» Task item: Could you copy exactly the lines from the one containing "I have the spectrogram, now" through the last line of the records below, leaving out any pictures?

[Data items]
++++++++

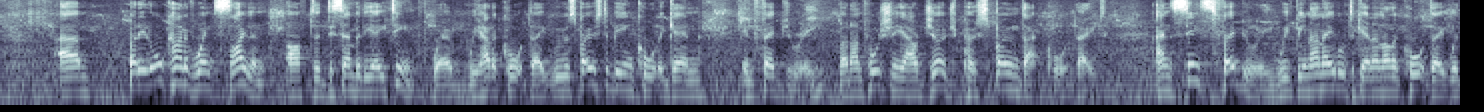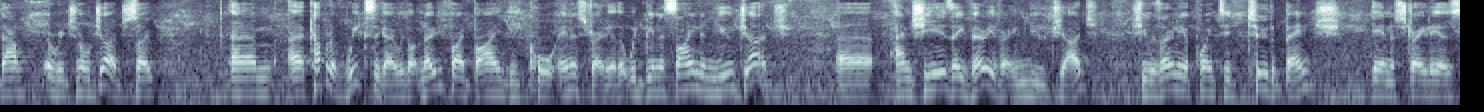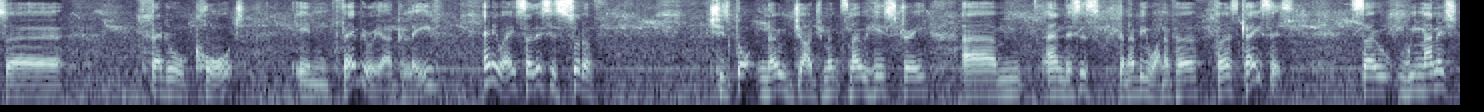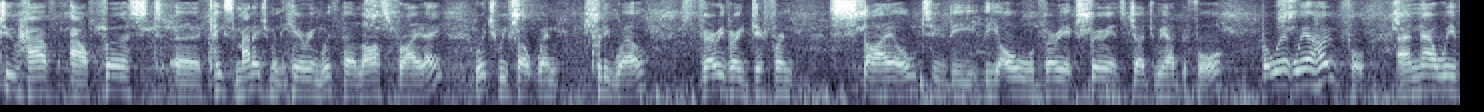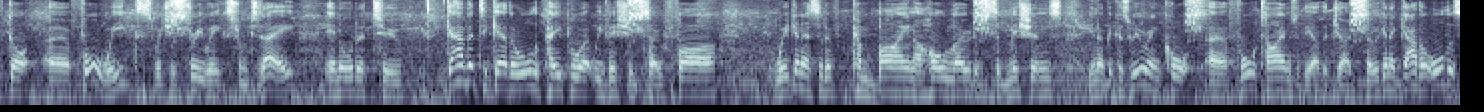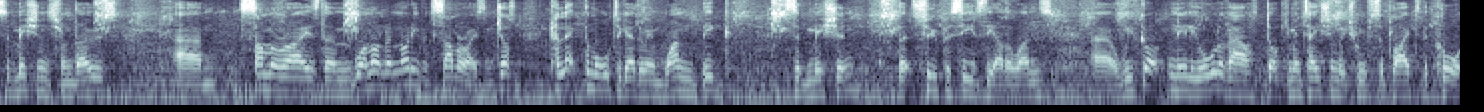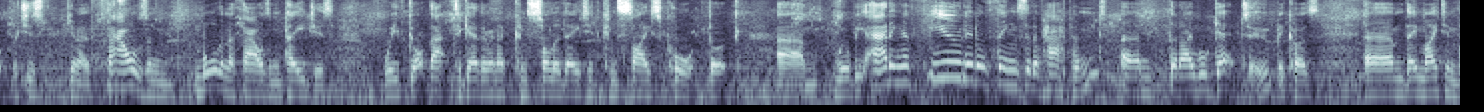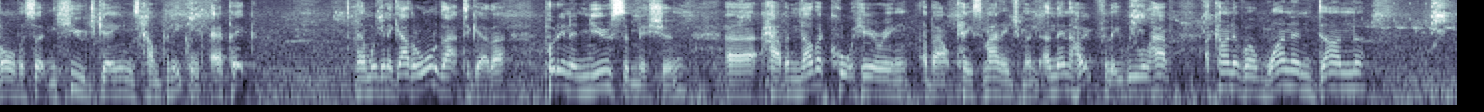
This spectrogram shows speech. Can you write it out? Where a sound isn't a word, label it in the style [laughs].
Um, but it all kind of went silent after December the 18th, where we had a court date. We were supposed to be in court again in February, but unfortunately, our judge postponed that court date. And since February, we've been unable to get another court date with our original judge. So um, a couple of weeks ago, we got notified by the court in Australia that we'd been assigned a new judge. Uh, and she is a very, very new judge. She was only appointed to the bench in Australia's uh, federal court in February, I believe. Anyway, so this is sort of she's got no judgments, no history, um, and this is going to be one of her first cases. So we managed to have our first uh, case management hearing with her last Friday, which we felt went pretty well. Very, very different style to the, the old, very experienced judge we had before. But we're, we're hopeful. And now we've got uh, four weeks, which is three weeks from today, in order to gather together all the paperwork we've issued so far, we're going to sort of combine a whole load of submissions, you know, because we were in court uh, four times with the other judge. So we're going to gather all the submissions from those, um, summarize them, well, not, not even summarize them, just collect them all together in one big submission that supersedes the other ones. Uh, we've got nearly all of our documentation which we've supplied to the court, which is, you know, thousand, more than a thousand pages. We've got that together in a consolidated, concise court book. Um, we'll be adding a few little things that have happened um, that I will get to because um, they might involve a certain huge games company called Epic. And we're going to gather all of that together, put in a new submission, uh, have another court hearing about case management, and then hopefully we will have a kind of a one and done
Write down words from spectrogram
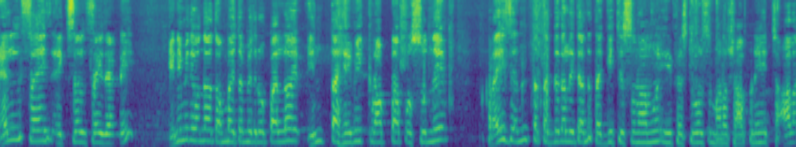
ఎల్ సైజ్ ఎక్సెల్ సైజ్ అండి. ఎనిమిది వందల తొంభై తొమ్మిది రూపాయల్లో ఇంత హెవీ క్రాప్ టాప్ వస్తుంది. ప్రైస్ ఎంత తగ్గగలిగితే అంత తగ్గించిస్తున్నాము. ఈ ఫెస్టివల్స్ మన షాప్ని చాలా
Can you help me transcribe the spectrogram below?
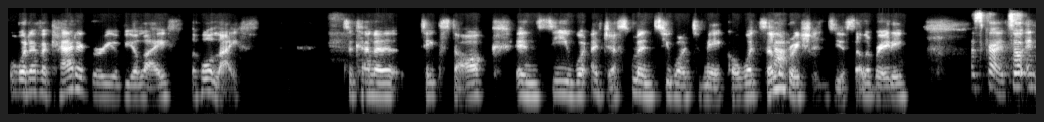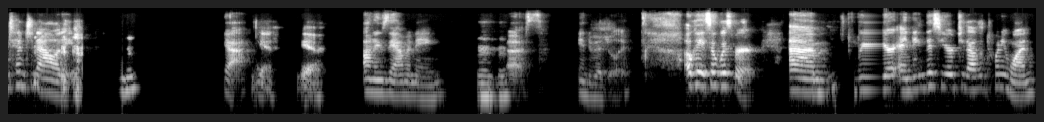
whatever category of your life, the whole life, to kind of take stock and see what adjustments you want to make or what celebrations yeah. you're celebrating. That's good. So intentionality. mm-hmm. Yeah. Yeah. Yeah on examining mm-hmm. us individually. Okay, so Risper, um, we are ending this year of 2021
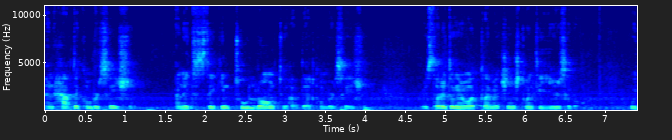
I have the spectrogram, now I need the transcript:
and have the conversation. And it's taking too long to have that conversation. We started talking about climate change 20 years ago. We,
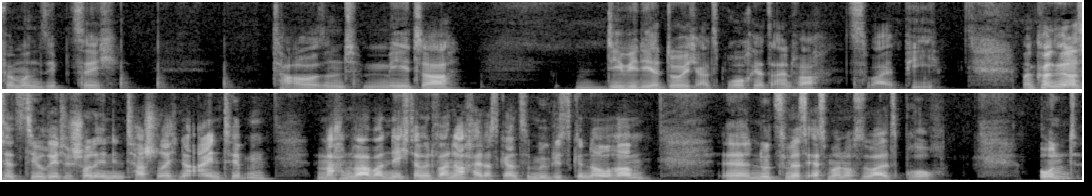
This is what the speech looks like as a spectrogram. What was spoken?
75.000 Meter dividiert durch, als Bruch jetzt einfach 2pi. Man könnte das jetzt theoretisch schon in den Taschenrechner eintippen, machen wir aber nicht, damit wir nachher das Ganze möglichst genau haben, äh, nutzen wir das erstmal noch so als Bruch. Und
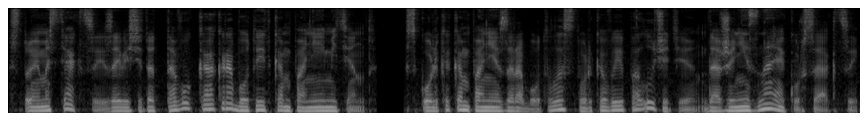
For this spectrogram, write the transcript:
Стоимость акций зависит от того, как работает компания-эмитент. Сколько компания заработала, столько вы и получите, даже не зная курса акций.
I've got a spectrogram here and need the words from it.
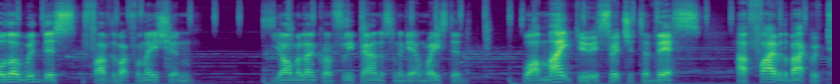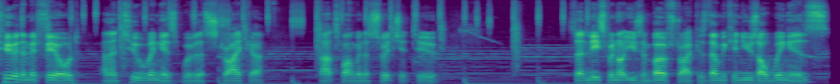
Although with this five the back formation, Yarmolenko and Felipe Anderson are getting wasted. What I might do is switch it to this have five at the back with two in the midfield and then two wingers with a striker. That's what I'm going to switch it to. So at least we're not using both strikers. Then we can use our wingers.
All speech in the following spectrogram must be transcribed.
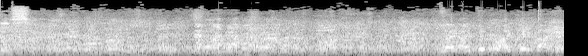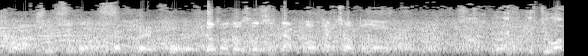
Tortoises. I, I did. I came back. I bought actually some more. I got the bag full. Those are those lizards that blow up into a balloon. They do what?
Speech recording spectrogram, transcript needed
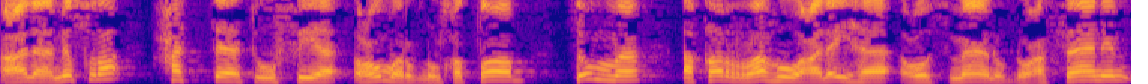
على مصر حتى توفي عمر بن الخطاب ثم أقره عليها عثمان بن عفان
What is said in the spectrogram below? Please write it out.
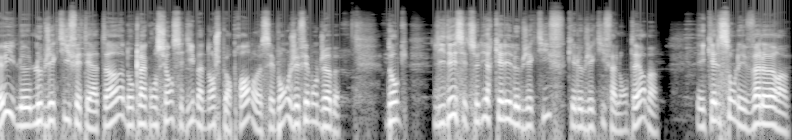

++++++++

» Reply:
I have the spectrogram, now I need the transcript:
and have the conversation. And it's taking too long to have that conversation. We started talking about climate change 20 years ago. We,
This is what the speech looks like as a spectrogram. What was spoken?
75.000 Meter dividiert durch, als Bruch jetzt einfach 2pi. Man könnte das jetzt theoretisch schon in den Taschenrechner eintippen, machen wir aber nicht, damit wir nachher das Ganze möglichst genau haben, äh, nutzen wir das erstmal noch so als Bruch. Und
For this spectrogram, write the transcript:
Стоимость акций зависит от того, как работает компания-эмитент. Сколько компания заработала, столько вы и получите, даже не зная курса акций.
I've got a spectrogram here and need the words from it.
Although with this five the back formation, Yarmolenko and Felipe Anderson are getting wasted. What I might do is switch it to this have five at the back with two in the midfield and then two wingers with a striker. That's what I'm going to switch it to. So at least we're not using both strikers. Then we can use our wingers.
All speech in the following spectrogram must be transcribed.
Tortoises. I, I did. I came back. I bought actually some more. I got the bag full. Those are those lizards that blow up into a balloon. They do what?
Speech recording spectrogram, transcript needed
على مصر حتى توفي عمر بن الخطاب ثم أقره عليها عثمان بن عفان
What is said in the spectrogram below? Please write it out.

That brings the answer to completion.